By Lindsay Nemelka
Sometimes we are all so focused on getting from one side of campus to the other in less than the five minutes that class starts, that we don’t raise our heads from our snow-covered shoes to notice what’s around us.
1. Insect Museum
The second floor of the Biology and Natural Resource building boasts one of the top 10 insect collections in the world. Terry Griswold, Adjunct Professor and Research Entomologist, runs the bee-side of the busy museum and said they have over a million bees.
The top-tier collection holds bees from around the world including places such as Iran and Australia. “We’re describing many new species of bees from Utah and around the world,” said Griswold. Parasitic bees and pollen collectors, bees from national parks, as well as bees reared right here on campus are included. Don’t just picture yellows and blacks; the bees come in more colors than believed possible—like metallic green, and range from 3 mm to 3 cm long. The collection is in the process of being digitized to be made available to researchers around the world.
Want to check it out?
Students are welcome to call ahead and make an appointment.
2. Gun Shed
Ok, so this building doesn’t actually house guns, but according to Robert Parson of the Special Collections part of the library, that’s most likely what it was used for in the past.
Old Main once contained an armory where the military science department kept guns under lock and key in the 1890s. Because weapon drills were a class requirement up until the 50’s, many were performed out on the quad. Built in 1934, the Gun Shed was probably an indoor firing range before the military science building took over its role with a built-in basement range.
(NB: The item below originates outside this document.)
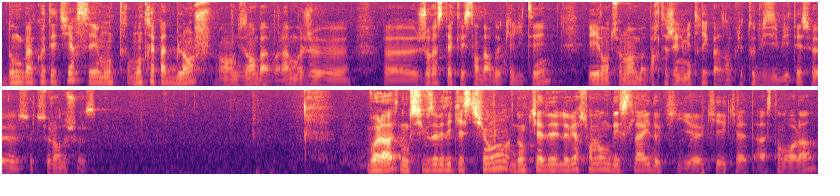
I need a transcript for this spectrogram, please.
donc ben, côté tiers, c'est montrer pas de blanche en disant bah voilà moi je, euh, je respecte les standards de qualité et éventuellement bah, partager les métriques, par exemple les taux de visibilité, ce, genre de choses. Voilà, donc si vous avez des questions, donc il y a la version longue des slides qui, euh, est, à cet endroit-là.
Stanley Kane, Director of Campus Maintenance Operations said the Gun Shed was remodeled after it fell into disrepair to be used for interior design studios around 1997. Instead of guns, the building now holds children. Family Home Consumer Sciences uses a large part of the building for child education and daycare. The building is located behind Ray B. West and has a fun playground in back.
3. Poisonous Plants
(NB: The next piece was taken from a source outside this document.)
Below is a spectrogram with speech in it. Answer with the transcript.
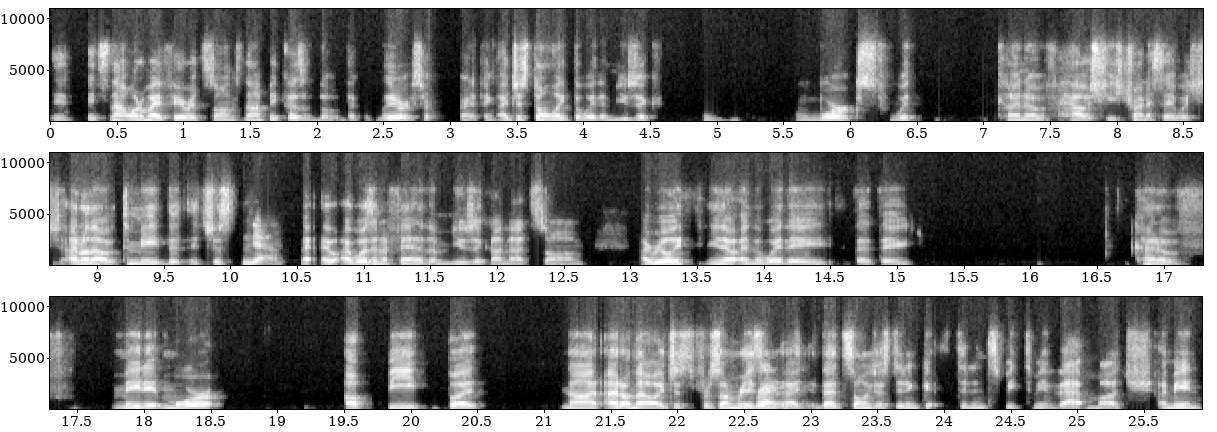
it, it's not one of my favorite songs, not because of the, the lyrics or anything. I just don't like the way the music works with kind of how she's trying to say what she's. I don't know. To me, that it's just Yeah. I, I wasn't a fan of the music on that song. I really, you know, and the way they that they kind of made it more upbeat, but not. I don't know. It just for some reason I, that song just didn't get didn't speak to me that much. I mean,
The Agriculture Research Service (ARS) Poisonous Plants Research Laboratory contains plants toxic to livestock, wildlife and humans. The goal of the lab is to identify plant toxins that are harmful to livestock and promote animal health. Though the lab contains national and international plant research, their primary focus is places in the U.S. where large livestock losses occur due to plant toxins.
Kip Panter, director of the laboratory, said that even though plants are deemed “toxic” we shouldn’t always worry. Many plants around us, even ones in our garden are toxic to one species or another. “Most plants have toxic substances in them, that’s how plants survive. It’s when toxic plants poison animals—that’s when we get involved,” said Panter.
The herbarium at the Poisonous Plants Research Laboratory contains 4-5,000 dangerous plants. Tours of the garden are available to students (and scout groups wishing to earn their plant-identification badges) to show off the various species. The best time to see the garden, said Panter, is in the spring and early summer when everything is in full bloom.
Students should call and make a tour appointment.
1150 E. 1400 N.
4. Outdoor Amphitheater
If you haven’t walked up the 97 steps up the A Day ’44 trail of Old Main Hill, you probably wouldn’t have noticed the 2,003 square foot concrete stage and wooden benches tucked away on the south corner.
The amphitheater was built by students using mostly student gift funds under the employment of the Federal Emergency Relief Administration in 1935, and was seen as “one of the most attractive sites in America with its overlook of Cache Valley,” according to USU Facilities’ documents. After falling into disrepair, it was fixed up by the Management and Human Resources 3110 class in October 2008 for a benefit concert. Since then it has been used to hold poetry readings, battle of the bands concerts, and Humans vs. Zombie mission rendezvous.
5. Singing Shoes
The Klompen exhibit in the Nora Eccles Harrison Museum of Art is made up of 96 wooden Dutch clogs that play melodies. This permanent addition to the museum is a sound-sculpture by the Seattle artist Trimpin, and consists of an array of clogs of various designs and sizes which are hung from the ceiling with wires. Mallets in the toe are triggered electronically to make a sound unique to the design of each shoe. To start the show, place a quarter into the token box and hear one of 20 compositions.
Mon-Fri 10:00-5:00, Sat 11:00-4:00
Call ahead to schedule your tour because many USU classes come through!
Photos: Klompen, 1987 by Trimpin. Mixed media sculpture. Permanent collection of the Nora Eccles Harrison Museum of Art, Marie Eccles Caine Foundation, Gift. Photos provided by Nora Eccles Harrison Museum of Art.